from On Photography
by Susan Sontag
Creating a strong composition with a camera means framing, with the camera’s viewfinder, a section of the environment in which the photographer stands. The possible options for composing any given subject are vast and include choices such as camera position or lens focal length. One error many beginning photographers make is to photograph at the first place they stop. They simply see a subject, click the camera and move on. This approach is rarely successful.
To fully explore the possibilities of any worthy situation, one should really work the scene and experiment with the many options. This is one of the most exciting aspects of photography—the arrangement of objects within the rectangle. By carefully observing the relationships of lines and forms, foreground and background, and the balance of tones, you can take the extra time to refine the image design.
Work the scene by moving your feet. A step to the left or a step backward can make a huge difference in the image’s design. Try changing lenses to help find a different perspective. With digital capture, there’s no more worry about film and processing expenses, so don’t be too timid with your experimentation.
The entire frame becomes your subject, and your attention in all parts of it is critical. As you’ve probably heard many times, distractions around the edge of the frame can ruin an otherwise good photograph. A bright piece of sky, on the edge of a darkly lit image, will pull the viewer’s eye out of the frame. An out-of-focus branch, in an otherwise sharp image, will do the same.
One of my favorite compositional techniques is to fill the frame with a textural pattern. When an even pattern is filled across the frame, it isolates the subject from any distracting elements. Sometimes the image can give the effect of fabric or wallpaper. In the forest image shown here, for example, the branches and blossoms spread throughout the frame. No sky or distracting bright areas are included, nor is any foreground. This gives the composition a flatness of scale that heightens the textural effect.
In creating this forest scene in the Great Smoky Mountains, I used a 300mm lens on my 4x5 camera, which is like a 100mm on 35mm format. The longer focal lengths are useful for isolating a pattern from the larger view. Looking for some balance of color and form, I found an angle where the dogwood and redbud blossoms moved diagonally across the frame. Without the benefit of a zoom lens for my 4x5, I moved myself into the best position to fill the frame. This is often a process of trial and error—of setting up the tripod, looking through the viewfinder, moving again until all elements come together. Strong composition means great footwork!
On the same trip to the Smokies, I visited a famous overlook in the national park.
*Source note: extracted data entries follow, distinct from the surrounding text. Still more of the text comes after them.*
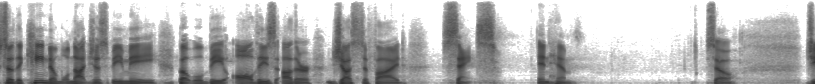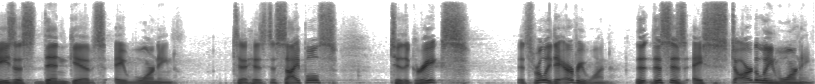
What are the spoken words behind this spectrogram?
So the kingdom will not just be me, but will be all these other justified saints in Him. So, Jesus then gives a warning to his disciples, to the Greeks. It's really to everyone. This is a startling warning,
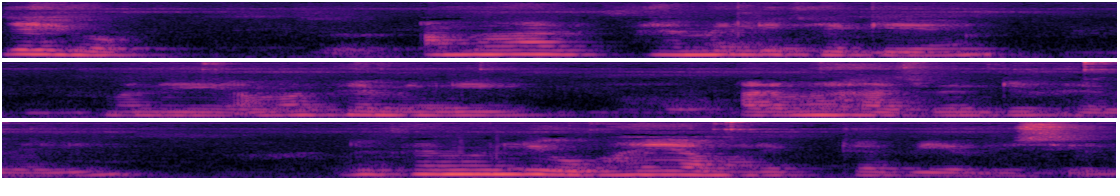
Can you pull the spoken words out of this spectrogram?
যাই হোক, আমার ফ্যামিলি থেকে মানে আমার ফ্যামিলি আর আমার হাজব্যান্ডের ফ্যামিলি দুই ফ্যামিলি উভয় আমার একটা বিয়ে হয়েছিল।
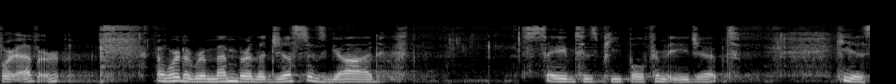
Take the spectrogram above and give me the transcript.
forever. And we're to remember that just as God saved his people from Egypt, he has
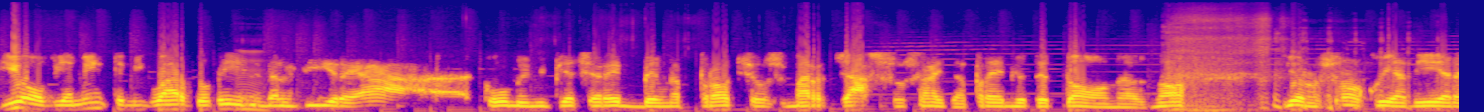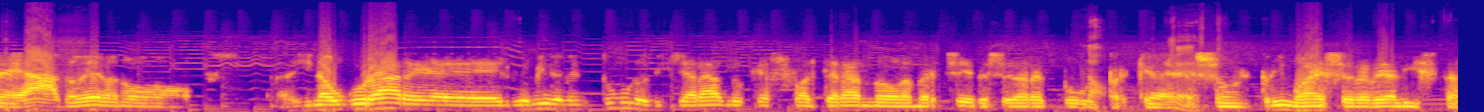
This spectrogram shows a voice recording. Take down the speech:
Io ovviamente mi guardo bene dal dire ah, come mi piacerebbe un approccio smargiasso, sai, da premio The Donald, no? Io non sono qui a dire ah, dovevano eh, inaugurare il 2021 dichiarando che asfalteranno la Mercedes e la Red Bull perché sono il primo a essere realista.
Along the back end of the parking lot, there was an exposed section of wonderful rock forms. While others photographed the grand scene from the designated overlook, I hunched over my 4x5, looking for the perfect design using the rock’s color and cracks, moving in close to isolate the strongest combination of these elements. As with the forest image, I filled the frame from edge to edge, moving the tripod until the frame included only what I felt to be essential.
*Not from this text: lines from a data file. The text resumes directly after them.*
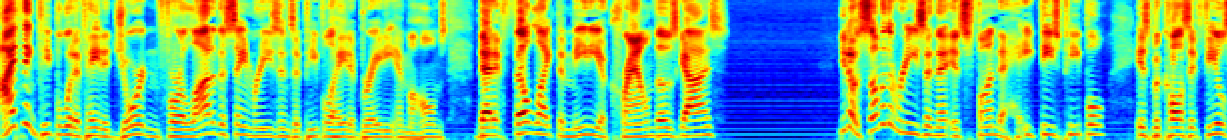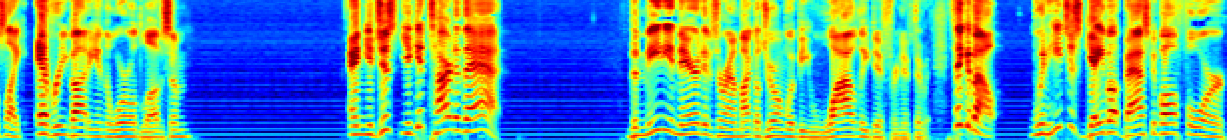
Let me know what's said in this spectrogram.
I think people would have hated Jordan for a lot of the same reasons that people hated Brady and Mahomes, that it felt like the media crowned those guys. You know, some of the reason that it's fun to hate these people is because it feels like everybody in the world loves them. And you just you get tired of that. The media narratives around Michael Jordan would be wildly different if there Think about when he just gave up basketball for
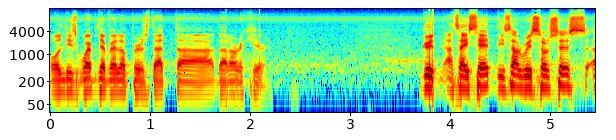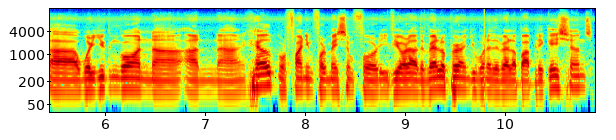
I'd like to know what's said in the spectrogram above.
all these web developers that, uh, that are here. Good. As I said, these are resources uh, where you can go and, uh, and uh, help or find information for if you're a developer and you want to develop applications.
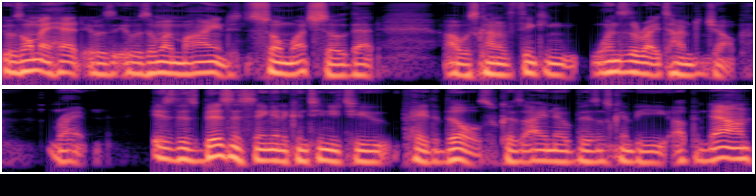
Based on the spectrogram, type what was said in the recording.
it was on my head. It was it was on my mind so much so that I was kind of thinking, when's the right time to jump? Right? Is this business thing going to continue to pay the bills? Because I know business can be up and down,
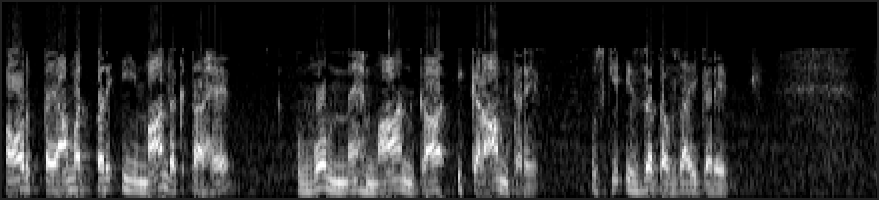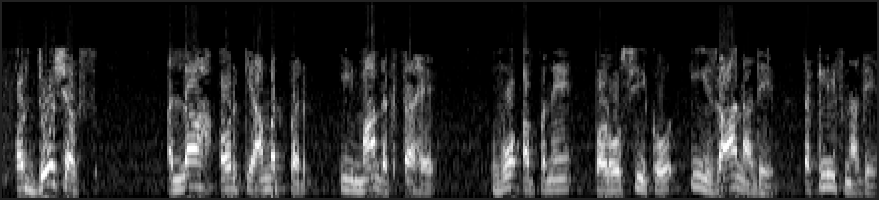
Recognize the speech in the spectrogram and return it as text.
اور قیامت پر ایمان رکھتا ہے، وہ مہمان کا اکرام کرے، اس کی عزت افزائی کرے۔ اور جو شخص اللہ اور قیامت پر ایمان رکھتا ہے، وہ اپنے پڑوسی کو ایزا نہ دے، تکلیف نہ دے۔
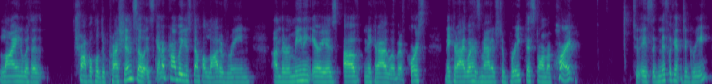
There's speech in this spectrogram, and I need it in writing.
line with a tropical depression. So it's going to probably just dump a lot of rain on the remaining areas of Nicaragua. But of course, Nicaragua has managed to break the storm apart to a significant degree.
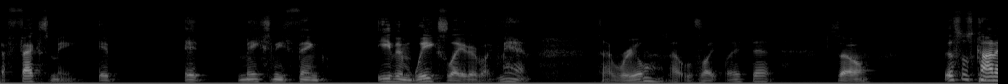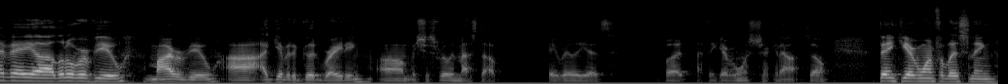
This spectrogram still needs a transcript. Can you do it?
affects me. It it makes me think even weeks later, like, man, is that real? Is that was like like that? So this was kind of a uh, little review, my review. Uh, I give it a good rating. Um, it's just really messed up. It really is. But I think everyone's checking out. So thank you everyone for listening.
I think of the process of composing an image as a combination of exploration and refinement. Explore with your heart, and refine with your mind!